Yesterday, it was widely reported that New Jersey governor Chris Christie was asked by an 11-year-old boy on the campaign trail what he'd do about school food if he were elected president. According to CBS News, the boy nicely teed up the question for Christie with: "[School meals] were fine when Mrs. Bush was the first lady, but now that Mrs. Obama is the first lady they have gone down." And of course, Christie responded exactly as one would expect a Republican presidential candidate to respond: by railing against the First Lady for her vocal support of healthier school meal standards.
ABC News quotes Christie as saying, "The first lady has no business being involved in this." CBS News says he added, "If she wants to give her opinions about what people should have for breakfast or lunch or dinner, she is like any other American, she can give her opinion. But using the government to mandate her point of view on what people should be eating every day is none of her business." CBS then offered this truly priceless summation of the views of the assembled crowd: "Others in the room agreed with [the boy] and Christie that the government should stay out of school lunches."

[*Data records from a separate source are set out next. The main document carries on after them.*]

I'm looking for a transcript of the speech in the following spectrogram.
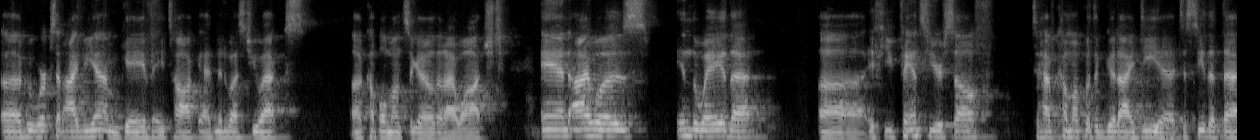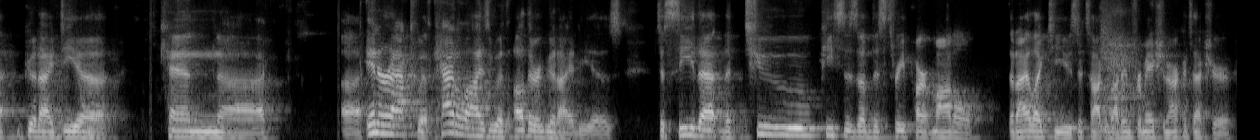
uh, who works at IBM, gave a talk at Midwest UX a couple months ago that I watched. And I was in the way that uh, if you fancy yourself to have come up with a good idea, to see that that good idea can uh, interact with, catalyze with other good ideas, to see that the two pieces of this three part model that I like to use to talk about information architecture,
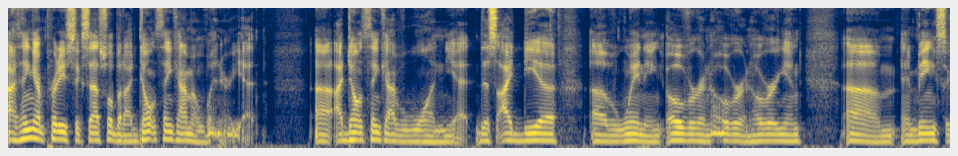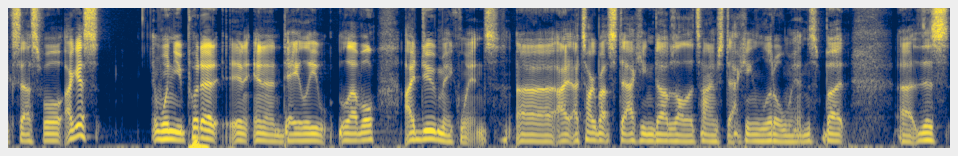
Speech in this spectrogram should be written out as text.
I think I'm pretty successful, but I don't think I'm a winner yet. Uh, I don't think I've won yet. This idea of winning over and over and over again um, and being successful, I guess when you put it in, in, a daily level, I do make wins. Uh, I, I, talk about stacking dubs all the time, stacking little wins, but uh, this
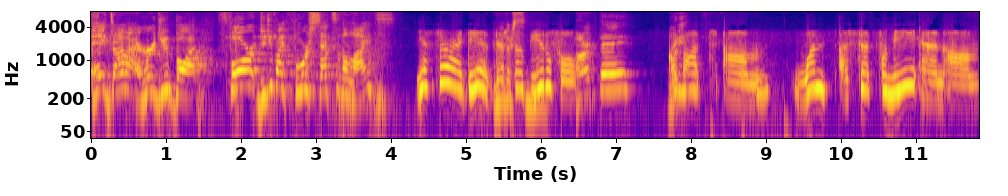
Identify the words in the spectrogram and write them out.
Hey, Donna, I heard you bought four. Did you buy four sets of the lights? Yes, sir, I did. They're Another so small- beautiful. Aren't they? What I bought um, one a set for me and um,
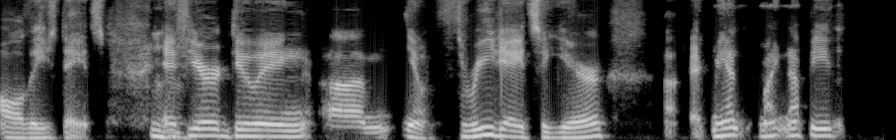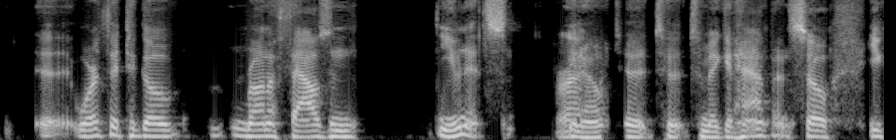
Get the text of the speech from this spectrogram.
all these dates. Mm-hmm. If you're doing, um, you know, three dates a year, uh, man, might not be uh, worth it to go run a thousand units, right. you know, to, to, to make it happen. So you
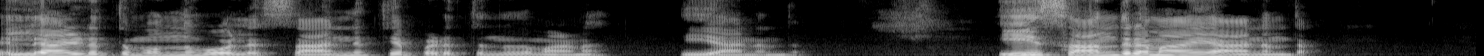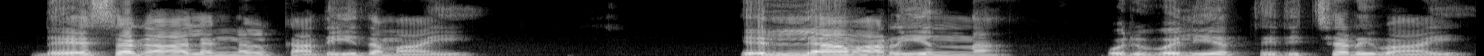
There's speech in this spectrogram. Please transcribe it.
എല്ലായിടത്തും ഒന്നുപോലെ സാന്നിധ്യപ്പെടുത്തുന്നതുമാണ് ഈ ആനന്ദം. ഈ സാന്ദ്രമായ ആനന്ദം ദേശകാലങ്ങൾക്കതീതമായി എല്ലാം അറിയുന്ന ഒരു വലിയ തിരിച്ചറിവായി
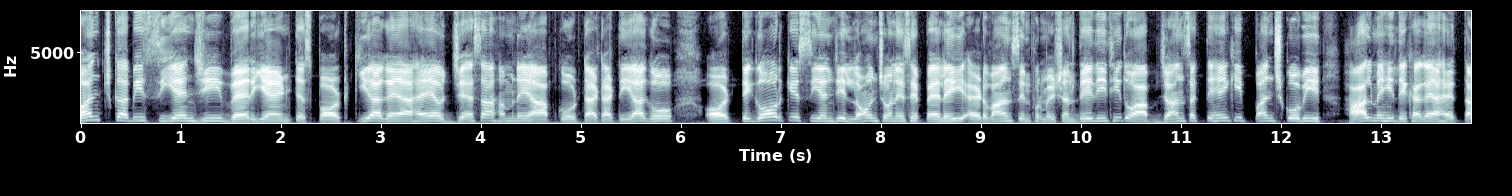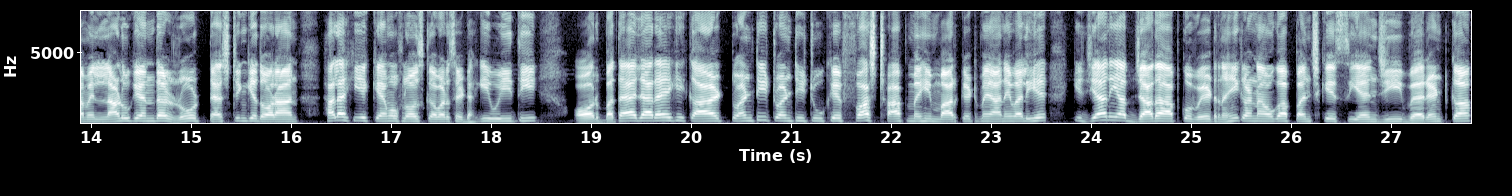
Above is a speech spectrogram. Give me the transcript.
पंच का भी सीएनजी वेरिएंट स्पॉट किया गया है और जैसा हमने आपको टाटा टियागो और टिगोर के सीएनजी लॉन्च होने से पहले ही एडवांस इन्फॉर्मेशन दे दी थी तो आप जान सकते हैं कि पंच को भी हाल में ही देखा गया है तमिलनाडु के अंदर रोड टेस्टिंग के दौरान। हालाँकि ये कैमोफ्लॉज कवर से ढकी हुई थी और बताया जा रहा है कि कार 2022 के फ़र्स्ट हाफ़ में ही मार्केट में आने वाली है, कि यानी अब ज़्यादा आपको वेट नहीं करना होगा पंच के सी वेरिएंट का।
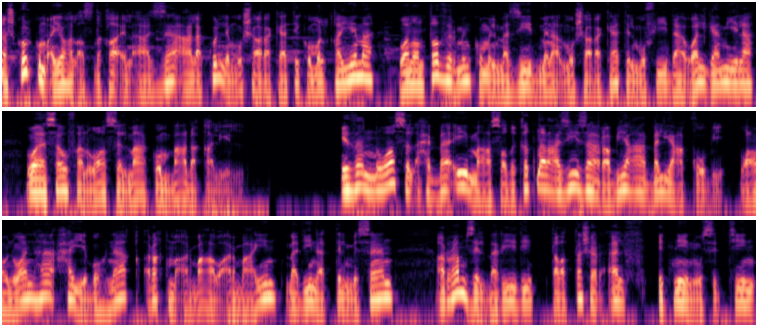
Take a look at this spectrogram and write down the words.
نشكركم أيها الأصدقاء الأعزاء على كل مشاركاتكم القيمة وننتظر منكم المزيد من المشاركات المفيدة والجميلة وسوف نواصل معكم بعد قليل. إذا نواصل أحبائي مع صديقتنا العزيزة ربيعة بل يعقوبي وعنوانها حي بهناق رقم 44 مدينة تلمسان الرمز البريدي 13062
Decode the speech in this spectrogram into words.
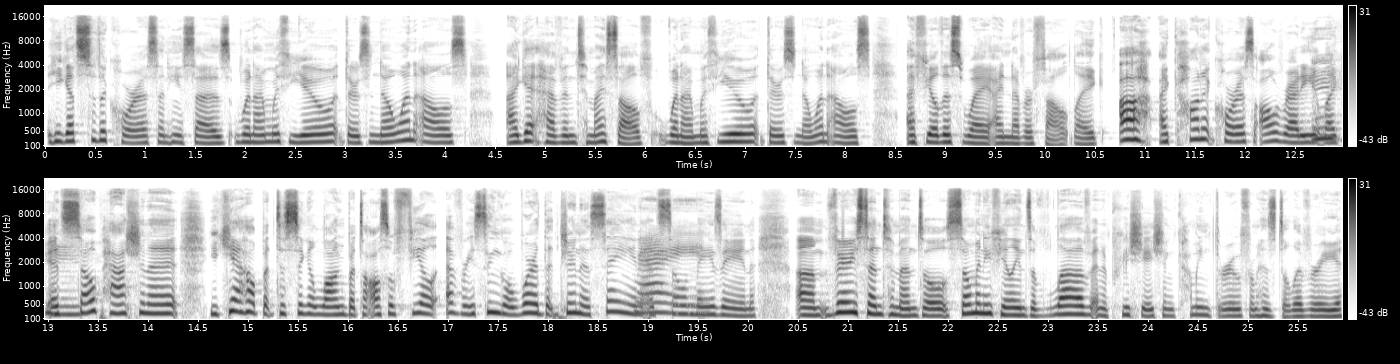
He gets to the chorus and he says, When I'm with you, there's no one else. I get heaven to myself. When I'm with you, there's no one else. I feel this way I never felt. Like, ah, iconic chorus already. Like, it's Mhm. so passionate. You can't help but to sing along, but to also feel every single word that Jin is saying. It's so amazing. Um, very sentimental. So many feelings of love and appreciation coming through from his delivery.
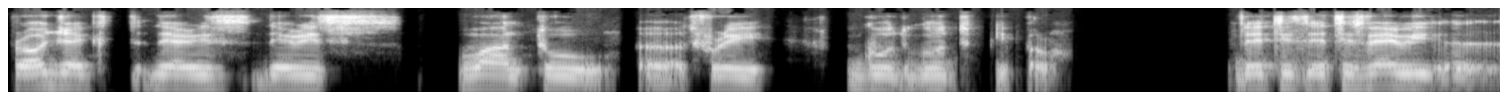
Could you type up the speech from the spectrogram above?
project there is there is one two uh, three good good people. That is it is very uh,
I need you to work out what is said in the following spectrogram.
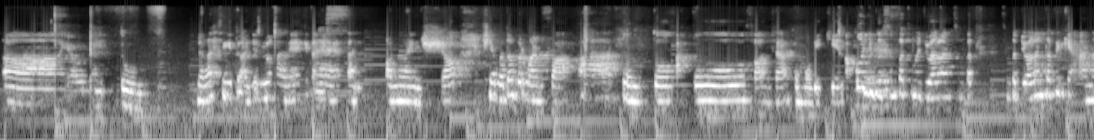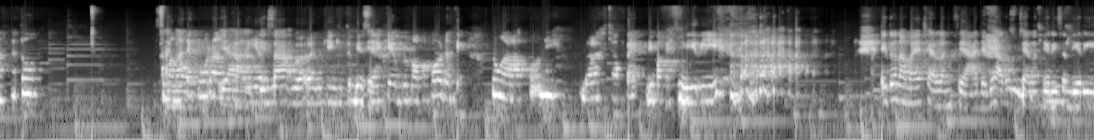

People, when you say "government should stay out of school lunches," you sound exactly like the guy who's been endlessly mocked for yelling, "Keep your government hands off my Medicare!"
Thirty-one million school lunches a day are served via a federal program. A government nanny is already cooking your kid's meal. So when Christie told the boy yesterday, "I don't care what you're eating for lunch every day. I really don't. I want you to eat whatever your mother wants you to eat and your father wants you to eat," I'm trying hard to understand the alternate system he's proposing. Nutrition standards set by PTA vote? No standards at all?
Whatever he has in mind, it's hard to listen to this obvious campaign pandering without thinking of Christie's own longtime struggle with obesity, which has been so intractable that he reportedly underwent a secret gastric bypass in 2013. Normally I'd hesitate to even bring this up, as it might be seen as straying into ad hominem territory, but Christie himself once linked his weight problems with school food reform.
Kudos to CBS News for digging up this 2011 quote he gave to The Telegraph, in which he expressly supported Michelle Obama's school food reform efforts:
Christie said it is "a really good goal to get kids to eat better." He added, "I've struggled with my weight for 30 years. And it's a struggle. And if a kid can avoid that in his adult years or her adult years, more power to them. And I think the first lady is speaking out well."
But in a presidential election season, that's all ancient history. We're not supposed to remember anything about Chris Christie circa 2011, because then we'd have to reconcile his current campaign bluster with many other now-inconvenient positions, like his former, much-praised tolerance for Muslims, his support of gun regulation and his championing of women's reproductive rights.
Apparently, caring about kids' health is another position that just won't fly in an election year.